▶ [ACTIVITY]
Only the lines from the line that contains "Can you read" through the final line of the entries below belong in your answer, copied exactly and without pictures.

▶ [PROVIDED ENTRIES]
________

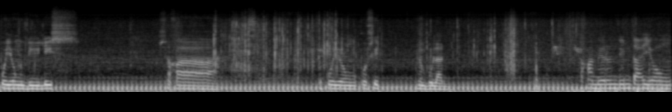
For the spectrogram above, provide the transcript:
po yung dilis. Saka ito po yung pusit na bulad. Saka meron din tayong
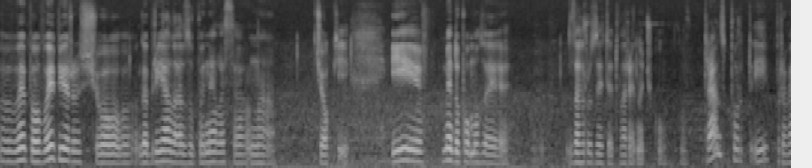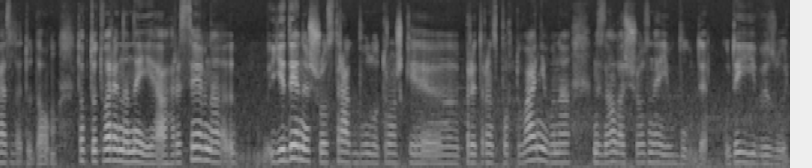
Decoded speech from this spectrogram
випав вибір, що Габріела зупинилася на чокі. І ми допомогли загрузити твариночку в транспорт і привезли додому. Тобто тварина не є агресивна. Єдине, що страх було трошки е, при транспортуванні, вона не знала, що з нею буде, куди її везуть.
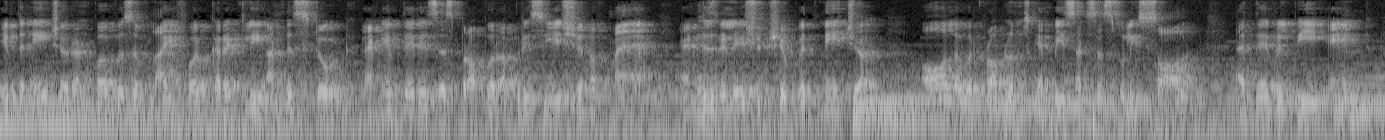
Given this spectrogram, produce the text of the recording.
If the nature and purpose of life were correctly understood, and if there is a proper appreciation of man and his relationship with nature, all our problems can be successfully solved and there will be end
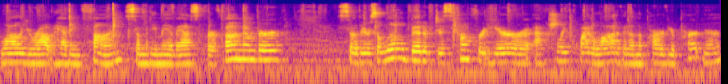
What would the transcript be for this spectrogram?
while you're out having fun. Somebody may have asked for a phone number. So there's a little bit of discomfort here, or actually quite a lot of it on the part of your partner.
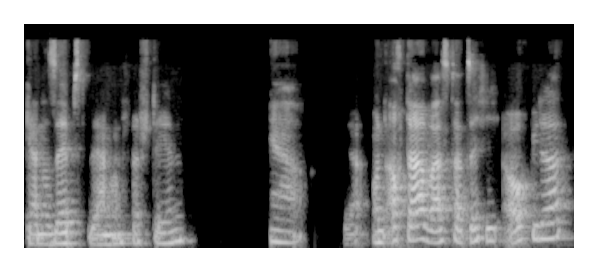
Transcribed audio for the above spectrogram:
gerne selbst lernen und verstehen. Ja. Ja. Und auch da war es tatsächlich auch wieder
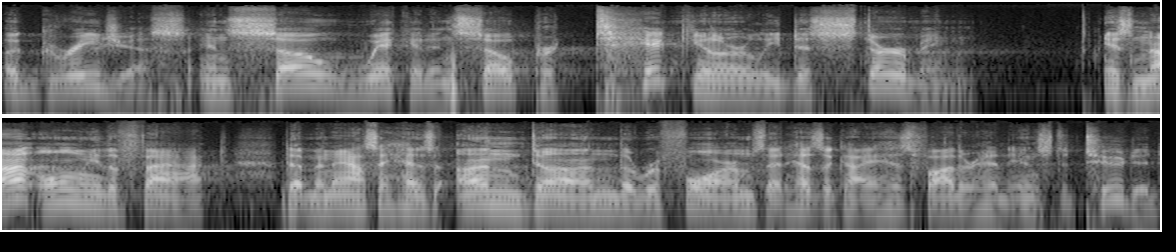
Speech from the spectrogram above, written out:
egregious and so wicked and so particularly disturbing is not only the fact that Manasseh has undone the reforms that Hezekiah, his father, had instituted,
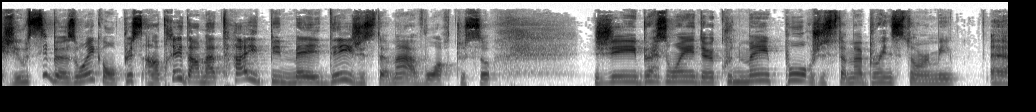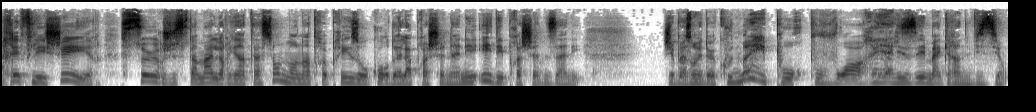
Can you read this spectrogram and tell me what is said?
j'ai aussi besoin qu'on puisse entrer dans ma tête puis m'aider justement à voir tout ça. J'ai besoin d'un coup de main pour justement brainstormer. Euh, réfléchir sur justement l'orientation de mon entreprise au cours de la prochaine année et des prochaines années. J'ai besoin d'un coup de main pour pouvoir réaliser ma grande vision.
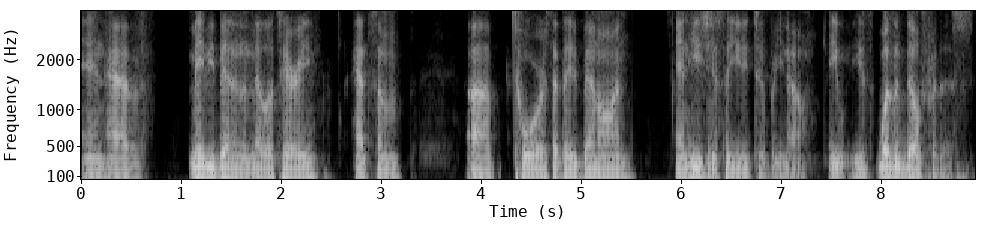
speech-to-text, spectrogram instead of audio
and have maybe been in the military, had some uh, tours that they've been on, and he's just a YouTuber. You know, he he wasn't built for this.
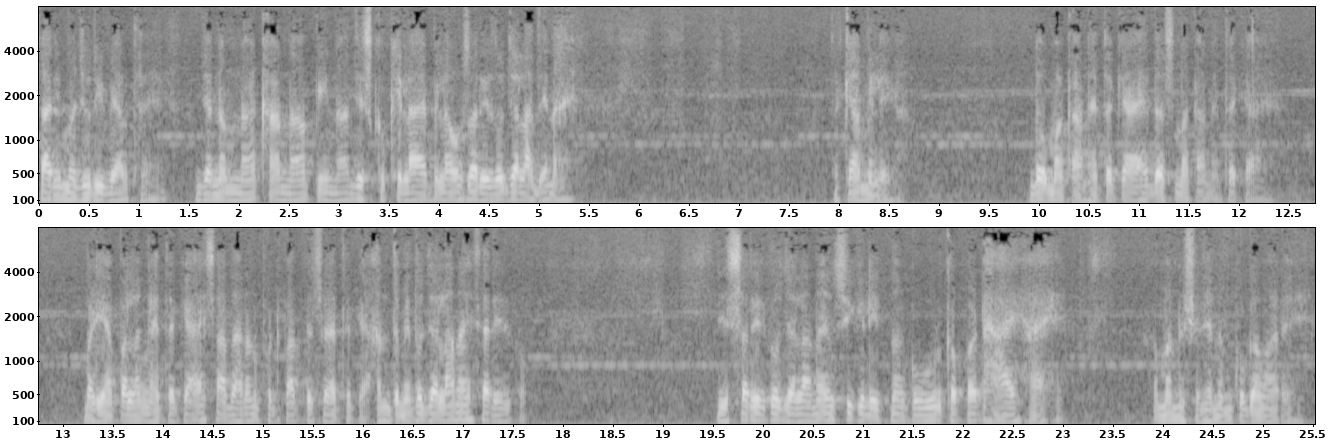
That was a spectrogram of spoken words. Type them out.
सारी मजूरी व्यर्थ है। जन्म ना खाना पीना जिसको खिलाया पिला, वो शरीर तो जला देना है। तो क्या मिलेगा? दो मकान है तो क्या है? दस मकान है तो क्या है? बढ़िया पलंग है तो क्या है? साधारण फुटपाथ पे सोया तो क्या? अंत में तो जलाना है शरीर को। जिस शरीर को जलाना है, उसी के लिए इतना कूड़, कपट, हाय हाय है। मनुष्य जन्म को गंवा रहे हैं।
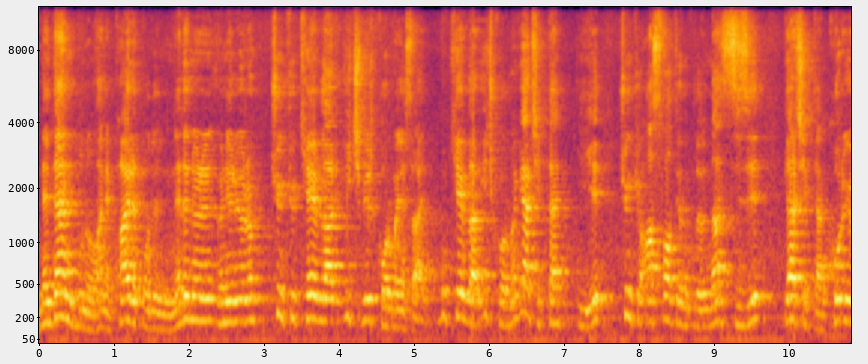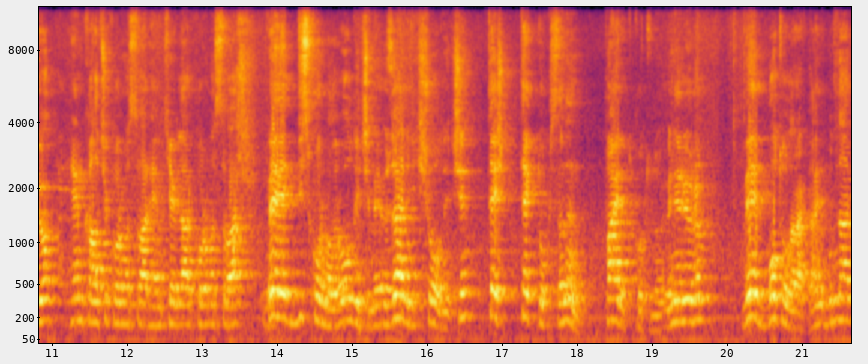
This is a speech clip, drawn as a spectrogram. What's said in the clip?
neden bunu hani Pirate modelini neden öne- öneriyorum? Çünkü Kevlar iç bir korumaya sahip. Bu Kevlar iç koruma gerçekten iyi. Çünkü asfalt yanıklarından sizi gerçekten koruyor. Hem kalça koruması var hem Kevlar koruması var. Ve diz korumaları olduğu için ve özel bir dikişi olduğu için Tek, Tek 90'ın Pirate kotunu öneriyorum. Ve bot olarak da hani bunlar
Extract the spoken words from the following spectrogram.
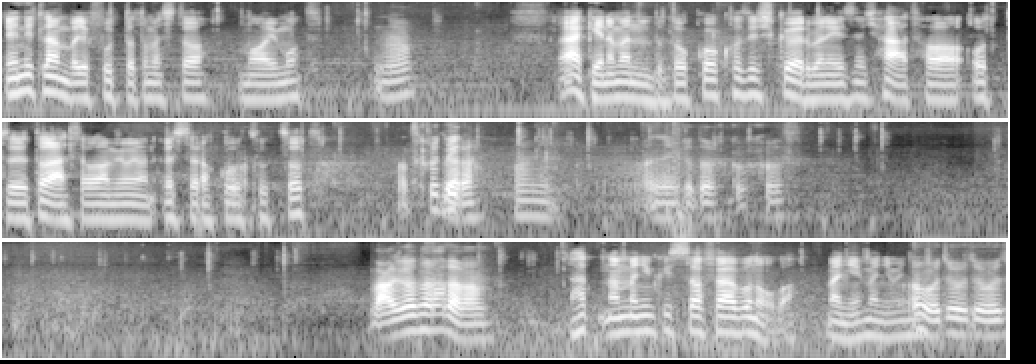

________

▶ [RESPONSE FOR THIS EXERCISE]
Can you read this spectrogram and tell me what is said?
j'ai aussi besoin qu'on puisse entrer dans ma tête puis m'aider justement à voir tout ça. J'ai besoin d'un coup de main pour justement brainstormer. Euh, réfléchir sur justement l'orientation de mon entreprise au cours de la prochaine année et des prochaines années. J'ai besoin d'un coup de main pour pouvoir réaliser ma grande vision.
speech-to-text, spectrogram instead of audio
and have maybe been in the military, had some uh, tours that they've been on, and he's just a YouTuber. You know, he he wasn't built for this.
That was a spectrogram of spoken words. Type them out.
सारी मजूरी व्यर्थ है। जन्म ना खाना पीना जिसको खिलाया पिला, वो शरीर तो जला देना है। तो क्या मिलेगा? दो मकान है तो क्या है? दस मकान है तो क्या है? बढ़िया पलंग है तो क्या है? साधारण फुटपाथ पे सोया तो क्या? अंत में तो जलाना है शरीर को। जिस शरीर को जलाना है, उसी के लिए इतना कूड़, कपट, हाय हाय है। मनुष्य जन्म को गंवा रहे हैं।
This is a speech clip, drawn as a spectrogram. What's said in the clip?
neden bunu hani Pirate modelini neden öne- öneriyorum? Çünkü Kevlar iç bir korumaya sahip. Bu Kevlar iç koruma gerçekten iyi. Çünkü asfalt yanıklarından sizi gerçekten koruyor. Hem kalça koruması var hem Kevlar koruması var. Ve diz korumaları olduğu için ve özel bir dikişi olduğu için Tek, Tek 90'ın Pirate kotunu öneriyorum. Ve bot olarak da hani bunlar
Extract the spoken words from the following spectrogram.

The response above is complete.